EMyth: Is this your first full-time new hire?
Scott: Correct. It's as a Client Care Coordinator. Prior to joining EMyth, I was doing a lot of the grunt work, and we realized that it’s really important to have someone to handle the day-to-day with the clients. So over several months, we learned what this position should look like and who the perfect person should be. We took our time in making a decision but found someone that has been training for the last five weeks. She fits our culture, fits everything. We've been instilling the core values and our strategic objective, so it's funny when she references those things. It's so important to us. We now know how to instill that in our team and it's great.
Christina: Did you hear what Scott said there? Did you see what they did? So when most businesses would say, “Oh my gosh, we can't hire anyone during this time because it's a pandemic, these guys said, “Oh, this isn't going to last forever. Eventually this is going to change. And, there are [great] people out of work. How do we get them?” And they went out and found someone who was a perfect fit for them. They came up with a plan to train her over the course of this time so that she could get to know them—so that the minute they hit go, she's up and ready. These guys are way in front of the ball. They've immersed her in their culture without having to come into the office. That's how strong it is.
EMyth: Christina, any coaching pearls on what really helped that quick shift?

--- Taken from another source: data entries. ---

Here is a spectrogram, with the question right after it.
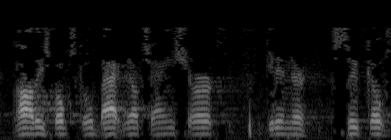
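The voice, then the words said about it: Worn, strained preaching voice. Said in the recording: “my voice is so bad today.”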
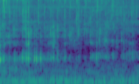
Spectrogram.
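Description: Hot liquid trickles and splashes steadily as it is poured over honey in a cup to make detox tea, a close, continuous pouring with small drips and no talking.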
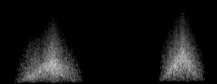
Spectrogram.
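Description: Two whoosh sound effects, each a short swell of noise that rises and falls away. The first comes near the start and the second, shorter one just before the end.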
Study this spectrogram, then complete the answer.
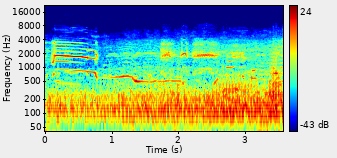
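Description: A six-month-old stag gamecock crows loudly and close, one long drawn-out call at the start, followed by softer clucking and short calls from nearby fowl under background murmur.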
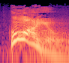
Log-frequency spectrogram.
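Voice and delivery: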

Christina: Here's the remarkable part—these are also contract employees, right? So many times you hear, “Oh I have all contract employees so they don't care about the business.” That's a bunch of bologna. Scott and MJ have built something bigger than themselves that these people want to be a part of. And that's what has accelerated them. So through their company values, through their strategic objective, through their brand promise, all of their people truly care about Scott and MJ's business.
EMyth: One of the things that really strikes me is that this pivot is going to change your direction as a company. What's your future vision for the company now that wasn't even on your radar in January?
Scott: We have some cool ideas on being more national. We have the capabilities to be the experts in our niche, which is bar and bar mitzvahs, because we know what [this client community] wants and how they want it. So now we’re talking about physical products that we could potentially market, more opportunities with these clients, … thinking outside of being just an entertainment company. There's only so much money you could [make] as a DJ. No matter how big [it gets], it’s never going to be a $100M or $1B company.
And now that we're more open minded, I think the options are really endless. There are so many potential opportunities that we could take advantage of … to take the current situation and expand it to what we think the future is going to be two, three, four years from now. In entertainment alone, there's definitely going to be a blend of virtual and in-person events.
EMyth: This has just been really great to connect with you guys. Is there anything else you’d like to share, things that you've done that would help other business owners?
Scott: One big picture thing: It's important to take risks. If you don't take a risk, you don't know what could possibly happen. We had no idea if our virtual component would be successful or well-received. But it allowed us to put stuff out there. Some things will be rewarded, some things might not—but every risk we took, no matter how it's received, has taught us a lesson about what we should do in the future.